Extensive power outages are likely spanning Friday to Saturday. Have a working flashlight on hand, and keep cell phones charged.

Winds as strong as predicted can knock down trees, cause damage property and make loose objects into projectiles. Walking, standing or driving through areas where there is a canopy of trees may be very dangerous during the storm.

Major airline delays and flight cancellations are likely due to the wind alone from Chicago and Detroit to Washington, D.C., Baltimore, Philadelphia, New York City and Boston. Wind-related delays are possible as far south as Charlotte, North Carolina, and Atlanta.

Airlines were waiving change fees ahead of the storm, according to the USA Today.

Most of the problems from the storm in Washington, D.C., and Baltimore will be due to the wind and not so much from rain and any brief period of snow at the end.

Coastal inundation may behave like a tropical storm or hurricane

Depending on the wind direction, ocean and/or bay waters will be pushed inland, and substantial coastal flooding and beach erosion are anticipated. As the storm moves along and the wind shifts, areas that were not flooded initially may take on water.

Tides are likely to run 2-4 feet above normal. Tides may be as much as 5 feet above normal at peak, where the shape of the coast acts as a funnel and prevents water from escaping.

The worse conditions are likely in eastern Massachusetts.

Offshore waves of 30 feet are forecast. All vessels are encouraged to remain in port. Large vessels should remain at sea until the storm moves away later this weekend.


However, areas father south and north may also experience coastal flooding.

Lake shore flooding is likely along the southern shorelines of lakes Erie, Ontario and Michigan.

Storm to produce flooding rainfall in some communities

Rain will fall in most areas during the first part of the storm. As the storm strengthens, rainfall rates will increase along with the wind.

Rain may be so intense that it leads to widespread urban and small stream flooding from part of eastern Pennsylvania and central New Jersey on to the northeastern to eastern Massachusetts.

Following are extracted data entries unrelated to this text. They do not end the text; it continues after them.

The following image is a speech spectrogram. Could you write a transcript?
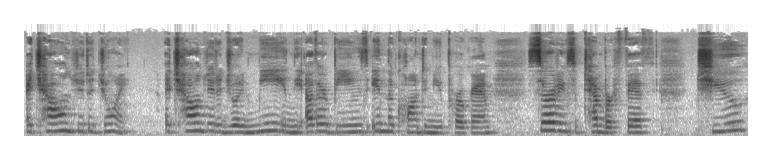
I challenge you to join. I challenge you to join me and the other beings in the Quantum You program starting September 5th to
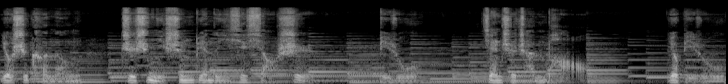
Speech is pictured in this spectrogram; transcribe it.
有时可能只是你身边的一些小事，比如坚持晨跑，又比如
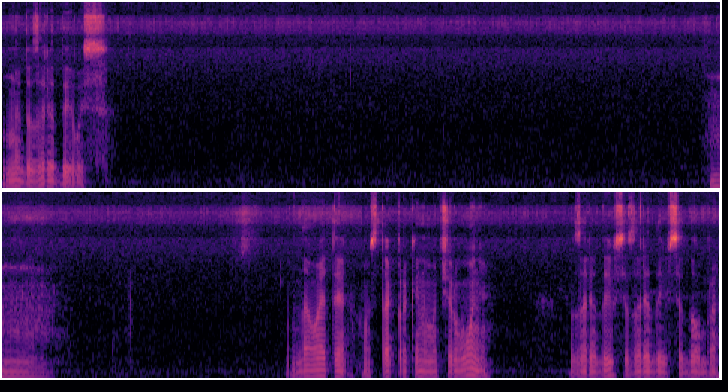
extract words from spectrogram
Не дозарядились. Давайте ось так прокинемо червоні. Зарядився, зарядився, добре.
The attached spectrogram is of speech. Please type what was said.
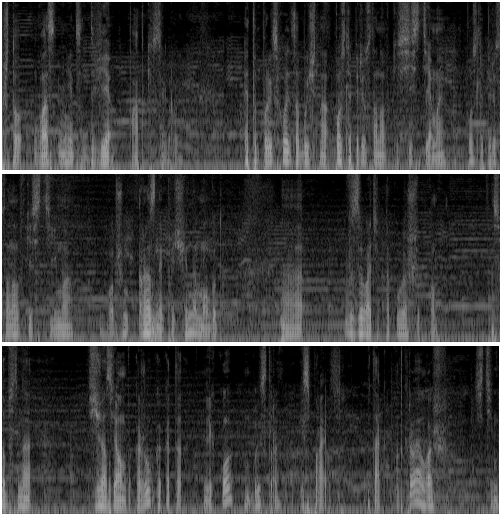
что у вас имеется две папки с игрой. Это происходит обычно после переустановки системы, после переустановки Steam. В общем, разные причины могут э, вызывать вот такую ошибку. Собственно, сейчас я вам покажу, как это легко, быстро исправить. Итак, открываем ваш Steam.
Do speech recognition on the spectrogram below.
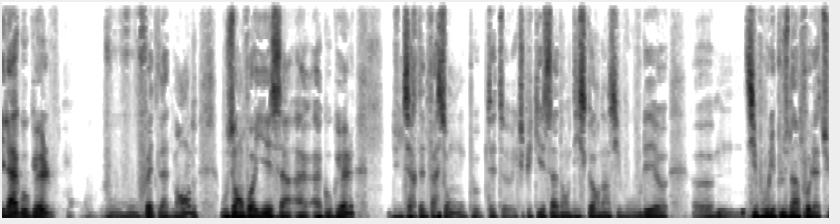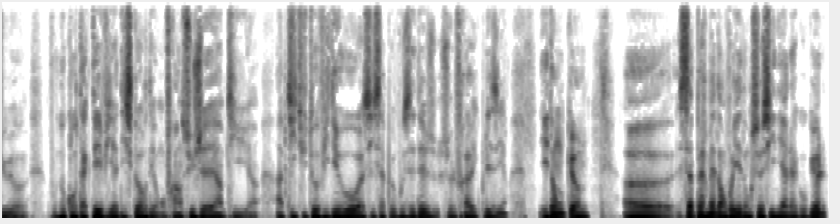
Et là, Google, vous, vous faites la demande, vous envoyez ça à, Google d'une certaine façon. On peut peut-être expliquer ça dans le Discord hein, si vous voulez. Euh, euh, si vous voulez plus d'infos là-dessus, euh, vous nous contactez via Discord et on fera un sujet, un petit un, petit tuto vidéo si ça peut vous aider. Je, je le ferai avec plaisir. Et donc ça permet d'envoyer donc ce signal à Google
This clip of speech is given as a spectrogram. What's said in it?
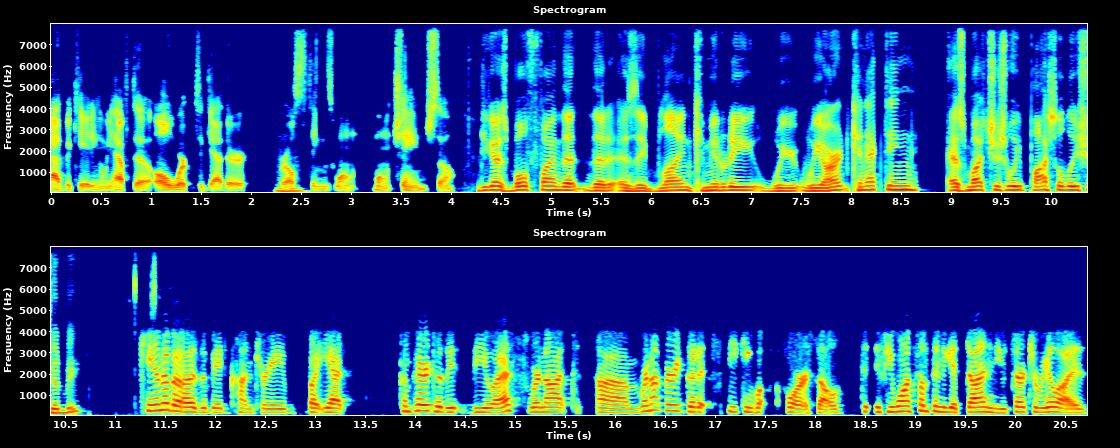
advocating and we have to all work together or else mm-hmm. things won't won't change so Do you guys both find that that as a blind community, we we aren't connecting as much as we possibly should be? Canada is a big country, but yet compared to the, the U.S., we're not um, we're not very good at speaking for ourselves. If you want something to get done, you start to realize,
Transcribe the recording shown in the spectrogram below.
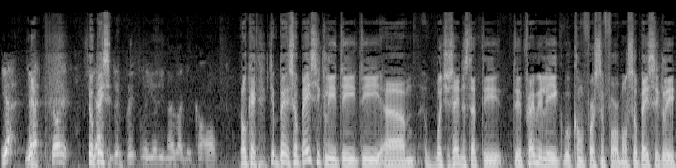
yeah yeah. Yeah. Sorry. So yeah, basi- just briefly you know, I get cut off. Okay, so basically, the the um, what you're saying is that the the Premier League will come first and foremost. So basically,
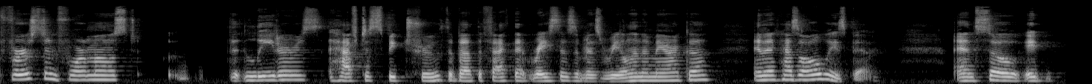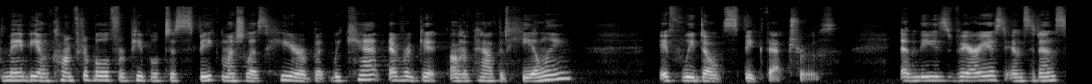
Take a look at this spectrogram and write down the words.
First and foremost, the leaders have to speak truth about the fact that racism is real in America, and it has always been. And so it may be uncomfortable for people to speak, much less hear, but we can't ever get on the path of healing if we don't speak that truth. And these various incidents,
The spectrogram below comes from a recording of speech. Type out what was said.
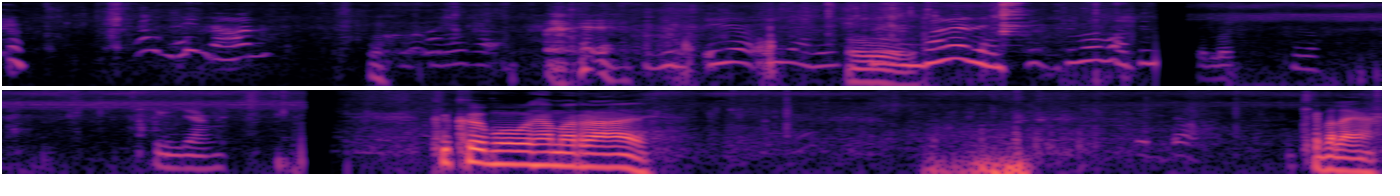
ครับโอ้ตึงยางคือคือมูทำอะไร เก็บอะไรอะ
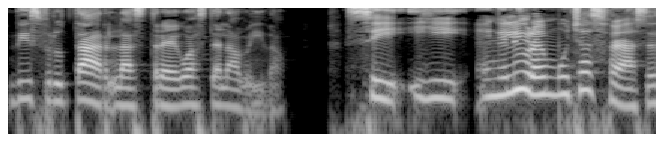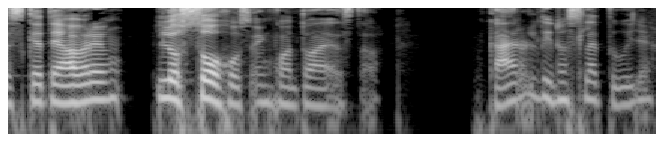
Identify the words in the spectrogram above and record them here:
disfrutar las treguas de la vida. Sí, y en el libro hay muchas frases que te abren los ojos en cuanto a esto. Carol, dinos la tuya.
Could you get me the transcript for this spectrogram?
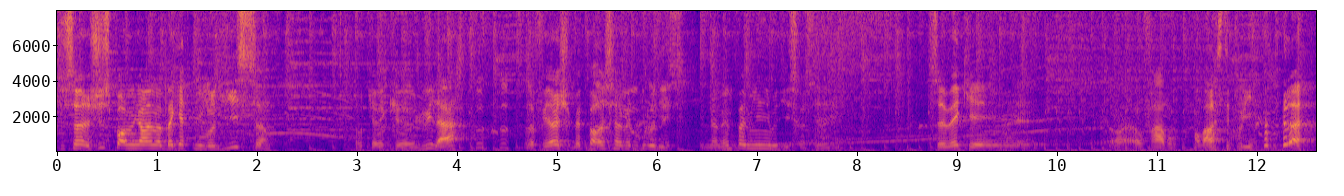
Tout ça juste pour améliorer ma baguette niveau 10. Donc avec euh, lui là. Au final, j'ai même pas réussi à mettre niveau 10. Il n'a même pas mis niveau 10 quoi. Ce mec est... enfin bon, on va rester poli.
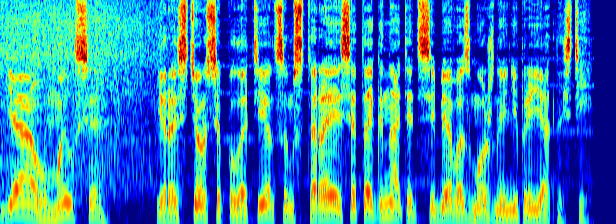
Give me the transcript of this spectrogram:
я умылся и растерся полотенцем, стараясь отогнать от себя возможные неприятности.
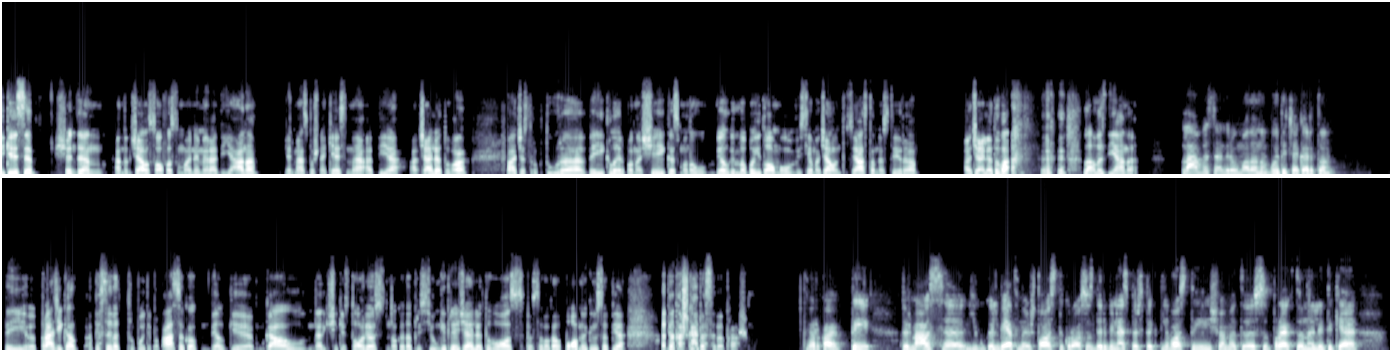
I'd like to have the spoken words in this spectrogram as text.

Rainfall in part of this area may range between 3 and 5 inches from the storm, with the heaviest rainfall likely during the day Friday.

Significant travel disruptions on area roads are likely from New York City to Boston as a result.

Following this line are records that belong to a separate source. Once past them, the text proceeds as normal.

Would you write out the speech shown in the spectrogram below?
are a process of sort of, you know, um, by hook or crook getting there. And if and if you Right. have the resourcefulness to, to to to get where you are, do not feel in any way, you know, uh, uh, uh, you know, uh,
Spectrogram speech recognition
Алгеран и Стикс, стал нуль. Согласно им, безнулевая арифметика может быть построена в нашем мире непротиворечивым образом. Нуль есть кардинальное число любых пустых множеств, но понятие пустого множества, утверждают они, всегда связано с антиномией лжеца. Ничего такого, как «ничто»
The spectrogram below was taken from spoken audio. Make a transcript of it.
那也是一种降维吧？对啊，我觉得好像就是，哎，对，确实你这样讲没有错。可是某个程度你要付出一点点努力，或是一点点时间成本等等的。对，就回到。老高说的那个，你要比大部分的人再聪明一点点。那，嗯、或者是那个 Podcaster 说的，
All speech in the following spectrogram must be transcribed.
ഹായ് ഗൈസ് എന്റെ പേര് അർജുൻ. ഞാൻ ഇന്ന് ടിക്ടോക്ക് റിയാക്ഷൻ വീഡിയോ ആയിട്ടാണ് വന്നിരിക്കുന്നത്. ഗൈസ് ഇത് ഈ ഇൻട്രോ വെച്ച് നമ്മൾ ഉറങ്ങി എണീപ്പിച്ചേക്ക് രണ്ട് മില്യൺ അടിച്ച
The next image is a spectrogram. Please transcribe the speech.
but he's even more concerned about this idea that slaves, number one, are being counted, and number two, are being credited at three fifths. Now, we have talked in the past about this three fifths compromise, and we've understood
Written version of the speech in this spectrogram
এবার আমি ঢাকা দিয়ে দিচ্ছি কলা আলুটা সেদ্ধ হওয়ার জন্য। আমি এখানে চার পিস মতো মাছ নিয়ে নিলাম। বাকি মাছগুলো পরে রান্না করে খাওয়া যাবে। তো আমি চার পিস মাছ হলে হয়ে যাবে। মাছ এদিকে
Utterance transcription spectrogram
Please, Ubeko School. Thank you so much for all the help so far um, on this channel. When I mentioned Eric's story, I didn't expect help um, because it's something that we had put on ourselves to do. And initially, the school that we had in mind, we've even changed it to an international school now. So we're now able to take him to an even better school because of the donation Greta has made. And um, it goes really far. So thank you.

Pockets of urban and small stream flooding may occur farther west to the Appalachians. However, a change to heavy wet snow or a sweep of dry air at the height of the storm may mitigate these problems.

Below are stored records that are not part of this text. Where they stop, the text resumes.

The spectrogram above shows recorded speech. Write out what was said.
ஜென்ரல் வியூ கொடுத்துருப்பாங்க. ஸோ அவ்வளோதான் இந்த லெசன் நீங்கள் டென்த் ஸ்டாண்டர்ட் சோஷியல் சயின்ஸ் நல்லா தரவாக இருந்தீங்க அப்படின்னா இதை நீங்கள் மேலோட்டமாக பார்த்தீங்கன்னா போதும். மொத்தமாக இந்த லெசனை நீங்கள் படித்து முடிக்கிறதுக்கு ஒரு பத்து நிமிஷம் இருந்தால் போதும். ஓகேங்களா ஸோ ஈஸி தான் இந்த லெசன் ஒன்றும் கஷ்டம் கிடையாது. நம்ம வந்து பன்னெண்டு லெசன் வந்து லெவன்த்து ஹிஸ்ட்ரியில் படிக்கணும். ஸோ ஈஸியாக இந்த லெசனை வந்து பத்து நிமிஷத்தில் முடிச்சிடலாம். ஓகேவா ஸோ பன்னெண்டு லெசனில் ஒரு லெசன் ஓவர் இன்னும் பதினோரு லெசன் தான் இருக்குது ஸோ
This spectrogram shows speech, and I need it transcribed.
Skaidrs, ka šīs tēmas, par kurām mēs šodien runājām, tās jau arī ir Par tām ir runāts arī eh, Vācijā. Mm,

Heavy wet snow to pile up in a hurry

A change to heavy, wet snow is in store for many areas as the storm progresses.

While this changeover process will be complex, it will generally begin over the lower Great Lakes later Thursday and progress to the higher elevations of the Appalachians and then coastal areas from the upper mid-Atlantic to New England Friday.


The heaviest snow is forecast over much of western, central and southeastern New York state with the likelihood of at least a few inches of snow around New York City. However, it's possible that much heavier snow falls in New York City to perhaps as far south as Philadelphia.

In lieu of high winds, the snow will be heavy and wet enough to weigh down trees and power lines. The weight of the snow, whether it be a few inches to 18 inches will be difficult to shovel and plow.

Portions of western and northern Pennsylvania, northern New Jersey and southwestern New England will receive a heavy snowfall as well near the tail end of the storm's precipitation.

How quickly cold air is drawn into the storm near the end will determine how far south snow falls in the mid-Atlantic and in southeastern New England.

The storm will end from west to east during Friday and Friday night. However, strong winds will continue into Saturday in some communities.

Blustery and cold conditions are likely to linger along much of the Atlantic Seaboard into Sunday.

Courtesy/Source: Accuweather